Data entries
+--

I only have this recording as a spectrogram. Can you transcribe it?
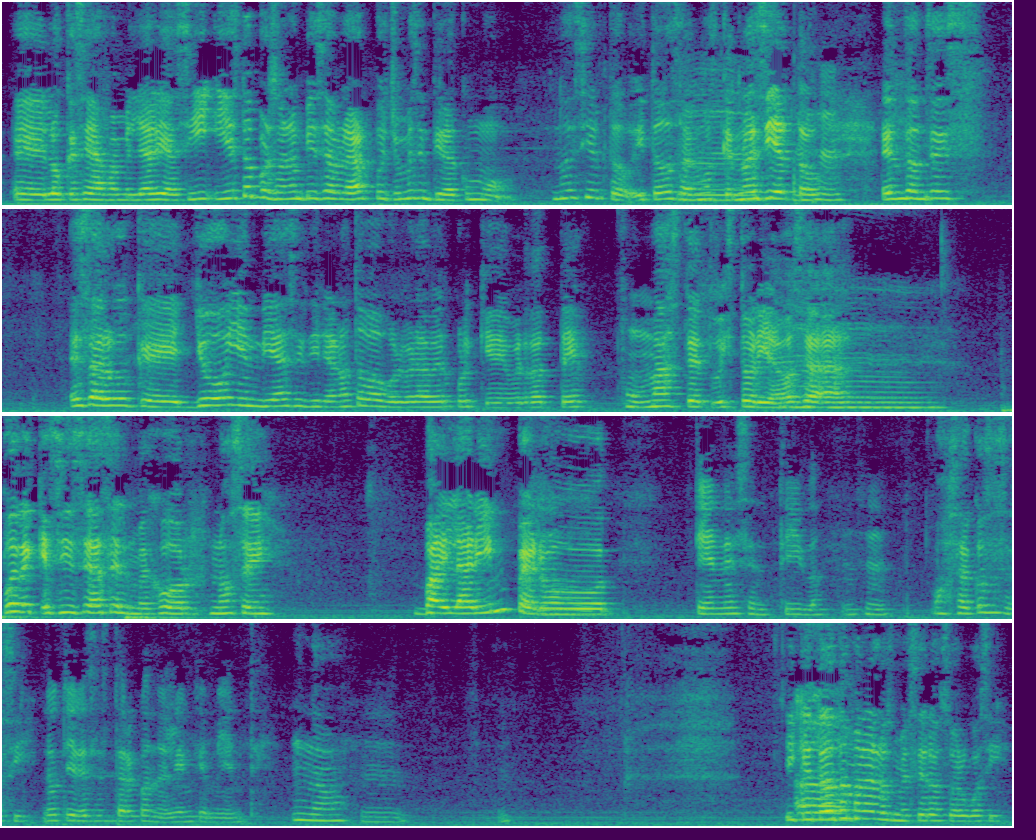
eh, lo que sea, familiar y así, y esta persona empiece a hablar, pues yo me sentirá como, no es cierto, y todos sabemos que no es cierto. Ujú. Entonces, es algo que yo hoy en día sí diría, no te voy a volver a ver porque de verdad te fumaste tu historia, o sea, Mm. puede que sí seas el mejor, no sé, bailarín, pero, Tiene sentido. O sea, cosas así. No quieres estar con alguien que miente. No. Mm. Y que Ah. trata mal a los meseros o algo así.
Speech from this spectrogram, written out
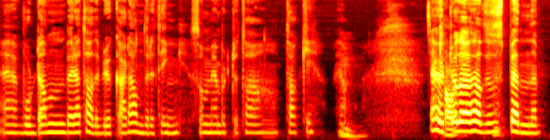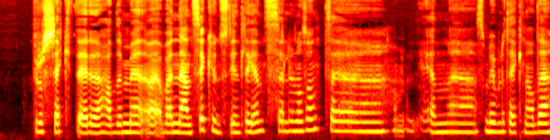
Eh, Hvordan bør jeg ta det i bruk? Er det andre ting som jeg burde ta tak i? Ja. Jeg hørte jo dere hadde så spennende prosjekt dere hadde med var Nancy, kunstig intelligens eller noe sånt. eh, En eh, som bibliotekene hadde.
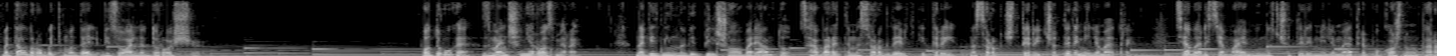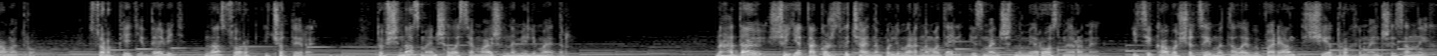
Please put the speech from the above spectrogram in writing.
Метал робить модель візуально дорожчою. По-друге, зменшені розміри. На відміну від більшого варіанту з габаритами 49,3 на 44,4 мм, ця версія має мінус 4 мм по кожному параметру 45,9 на 40,4. Товщина зменшилася майже на міліметр. Нагадаю, що є також звичайна полімерна модель із зменшеними розмірами, і цікаво, що цей металевий варіант ще трохи менший за них.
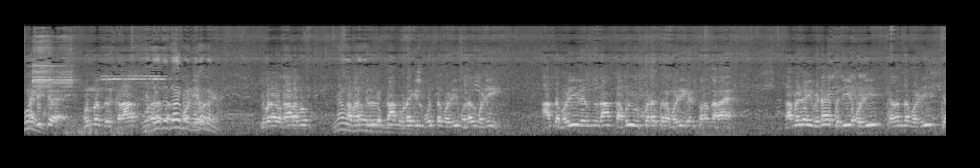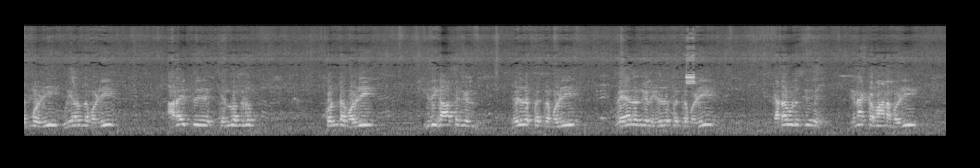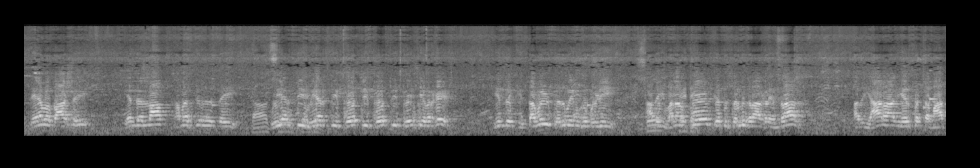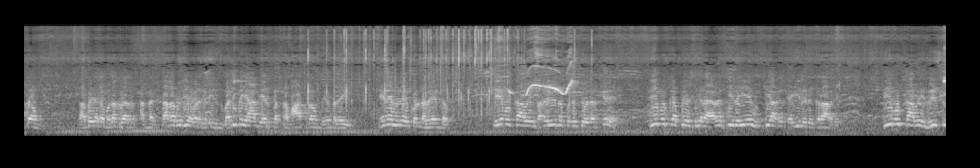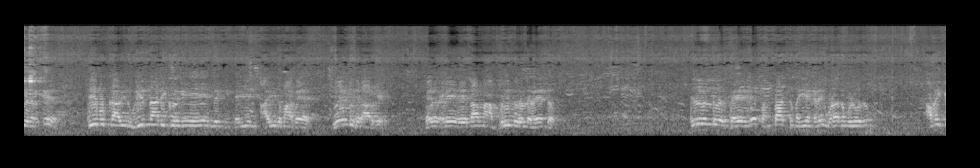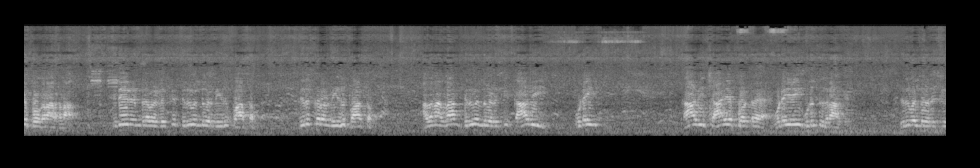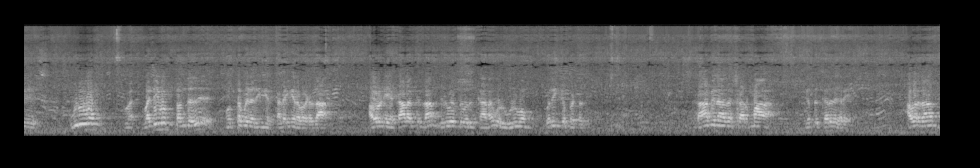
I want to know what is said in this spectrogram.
நடிக்க முன் வந்திருக்கிறார். இவ்வளவு காலமும் சமஸ்கிருதம் தான் உலகில் மூத்த மொழி முதல் மொழி. அந்த மொழியிலிருந்து தான் தமிழ் உட்பட பிற மொழிகள் பிறந்தன. தமிழை விட பெரிய மொழி சிறந்த மொழி செம்மொழி உயர்ந்த மொழி அனைத்து செல்வங்களும் கொண்ட மொழி இதிகாசங்கள் எழுதப்பெற்ற மொழி வேதங்கள் எழுதப்பெற்ற மொழி கடவுளுக்கு இணக்கமான மொழி தேவ பாஷை என்றெல்லாம் சமஸ்கிருதத்தை உயர்த்தி உயர்த்தி போற்றி போற்றி பேசியவர்கள் இன்றைக்கு தமிழ் பெருமைமிகு மொழி அதை வளர்ப்போம் என்று சொல்லுகிறார்கள் என்றால் அது யாரால் ஏற்பட்ட மாற்றம்? தமிழக முதல்வர் அண்ணன் தளபதி அவர்களின் வலிமையால் ஏற்பட்ட மாற்றம் என்பதை நினைவிலே கொள்ள வேண்டும். திமுகவை பலவீனப்படுத்துவதற்கு திமுக பேசுகிற அரசியலையே உத்தியாக கையில் எடுக்கிறார்கள். திமுகவை வீழ்த்துவதற்கு திமுகவின் உயிர்நாடி கொள்கையே இன்றைக்கு கையில் ஆயுதமாக ஏந்துகிறார்கள் தோழர்களே இதையெல்லாம் நாம் புரிந்து கொள்ள வேண்டும். திருவள்ளுவர் பெயரிலே பண்பாட்டு மையங்களை உலகம் முழுவதும் அமைக்கப் போகிறார்களாம் திடீரென்றவர்களுக்கு திருவள்ளுவர் மீது பாசம் திருக்குறள் மீது பாசம். அதனால்தான் திருவள்ளுவருக்கு காவி உடை காவி சாயம் போன்ற உடையை உடுத்துகிறார்கள். திருவள்ளுவருக்கு உருவம் வ- வடிவம் தந்தது முத்தமிழறிஞர் கலைஞர் அவர்கள்தான். அவருடைய காலத்தில் தான் திருவள்ளுவருக்கான ஒரு உருவம் பொறிக்கப்பட்டது. சாமிநாத சர்மா என்று கருதுகிறேன். அவர்தான்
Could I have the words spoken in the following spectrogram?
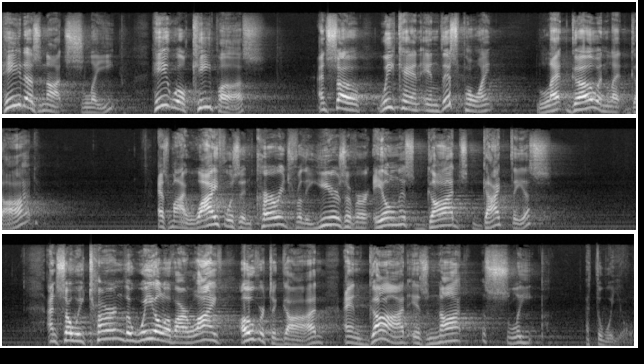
He does not sleep. He will keep us. And so we can, in this point, let go and let God. As my wife was encouraged for the years of her illness, God's got this. And so we turn the wheel of our life over to God, and God is not asleep at the wheel.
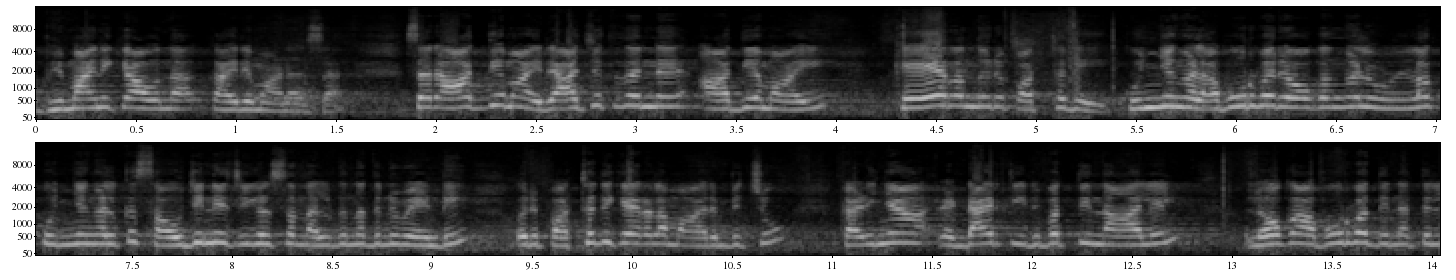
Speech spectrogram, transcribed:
അഭിമാനിക്കാവുന്ന കാര്യമാണ് സാർ. സാർ ആദ്യമായി രാജ്യത്ത് തന്നെ ആദ്യമായി കെയർ എന്നൊരു പദ്ധതി കുഞ്ഞുങ്ങൾ അപൂർവ രോഗങ്ങളുള്ള കുഞ്ഞുങ്ങൾക്ക് സൗജന്യ ചികിത്സ നൽകുന്നതിനു വേണ്ടി ഒരു പദ്ധതി കേരളം ആരംഭിച്ചു. കഴിഞ്ഞ രണ്ടായിരത്തി ഇരുപത്തിനാലിൽ ലോക അപൂർവ ദിനത്തിൽ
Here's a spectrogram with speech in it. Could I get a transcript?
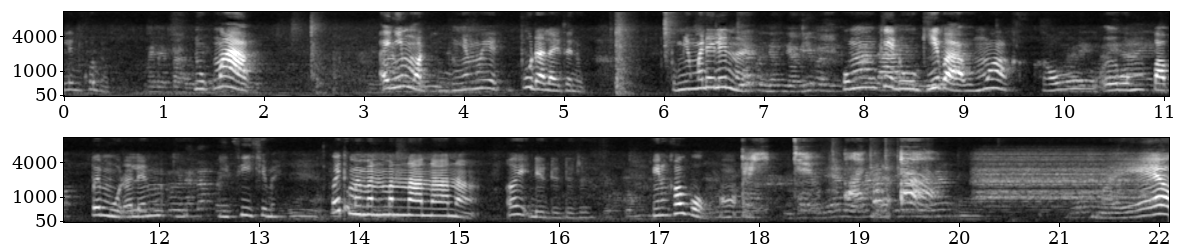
เล่นโคตรหนุกหนุกมาก ไอ้นี่หมดยังไม่พูดอะไรสนุก ผมยังไม่ได้เล่นเลยผมแค่ดูคลิปอะผมว่าเขาเออผมปรับไปหมุดอะไรอีซี่ใช่ไหมเฮ้ยทำไมมันมันนานนานอะ เอ้ยเดี๋ยวเดี๋ยวเดี๋ยวเดี๋ยวเห็นเขาบอกอ๋อมาแล้ว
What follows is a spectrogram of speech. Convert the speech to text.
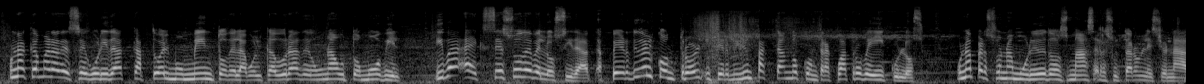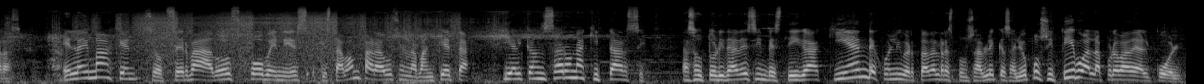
Una cámara de seguridad captó el momento de la volcadura de un automóvil. Iba a exceso de velocidad, perdió el control y terminó impactando contra cuatro vehículos. Una persona murió y dos más resultaron lesionadas. En la imagen se observa a dos jóvenes que estaban parados en la banqueta y alcanzaron a quitarse. Las autoridades investigan quién dejó en libertad al responsable que salió positivo a la prueba de alcohol.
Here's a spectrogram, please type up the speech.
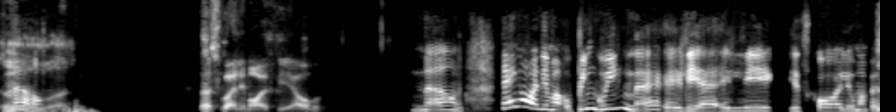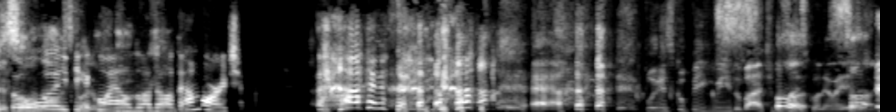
Não. Você acha que o animal é fiel? Não. Tem um animal, o pinguim, né? Ele é, ele escolhe uma Pessoa pessoa não, e fica um com ela do lado pinguim. dela até a morte. é, por isso que o pinguim do Batman Pô, só escolheu ele. só, né?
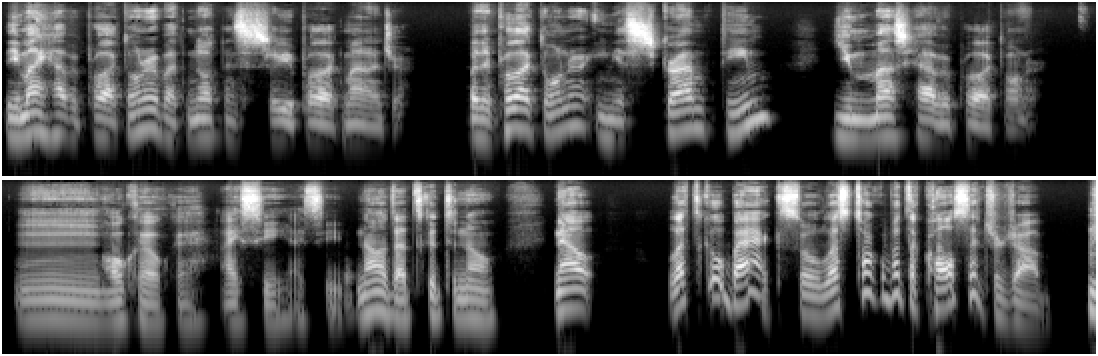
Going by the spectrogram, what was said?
They might have a product owner, but not necessarily a product manager. But a product owner in a Scrum team you must have a product owner. Mm, okay, okay. I see. I see. No, that's good to know. Now, let's go back. So let's talk about the call center job.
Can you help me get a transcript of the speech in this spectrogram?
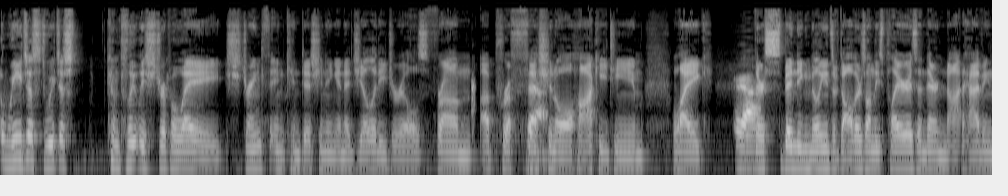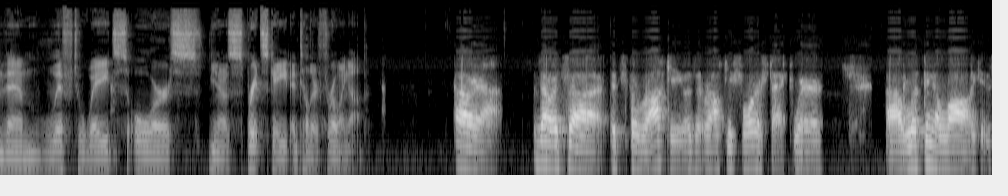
we just we just completely strip away strength and conditioning and agility drills from a professional hockey team like Yeah. they're spending millions of dollars on these players and they're not having them lift weights or you know sprint skate until they're throwing up Oh yeah. No, it's uh it's the Rocky, was it Rocky Four effect where uh lifting a log is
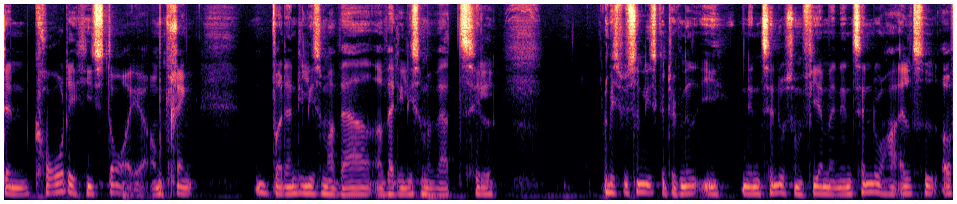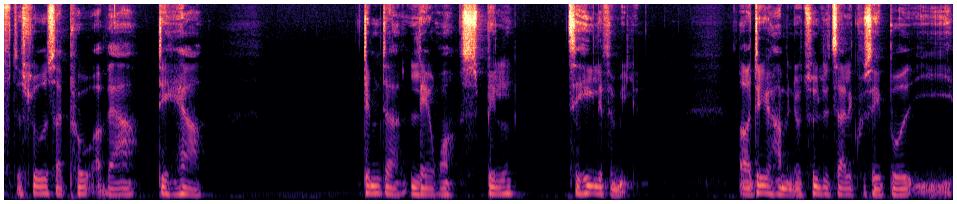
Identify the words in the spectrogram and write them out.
den korte historie omkring hvordan de ligesom har været, og hvad de ligesom har været til. Hvis vi sådan lige skal dykke ned i Nintendo som firma, Nintendo har altid ofte slået sig på at være det her, dem der laver spil til hele familien. Og det har man jo tydeligt særligt kunne se både i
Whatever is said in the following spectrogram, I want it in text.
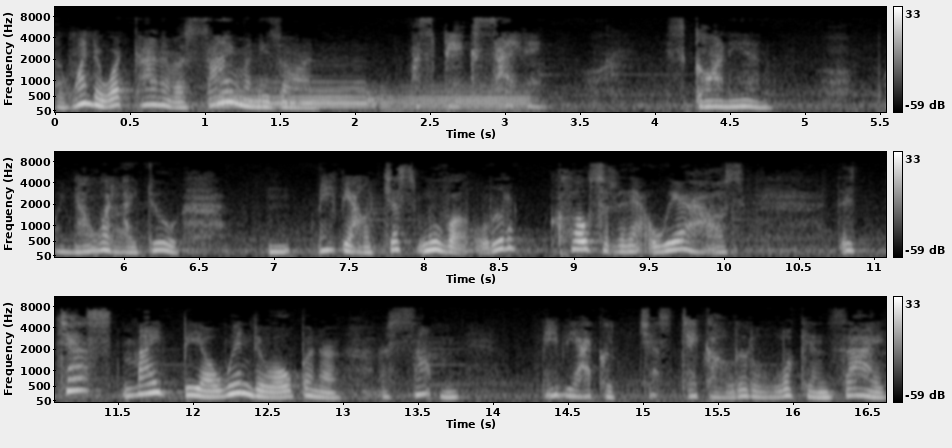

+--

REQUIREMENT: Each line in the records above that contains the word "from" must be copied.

ANSWER FOR THE TASK:
Speech from this spectrogram, written out
Please put the speech from the above spectrogram in writing.
we just we just completely strip away strength and conditioning and agility drills from a professional hockey team like Yeah. they're spending millions of dollars on these players and they're not having them lift weights or you know sprint skate until they're throwing up Oh yeah. No, it's uh it's the Rocky, was it Rocky Four effect where uh lifting a log is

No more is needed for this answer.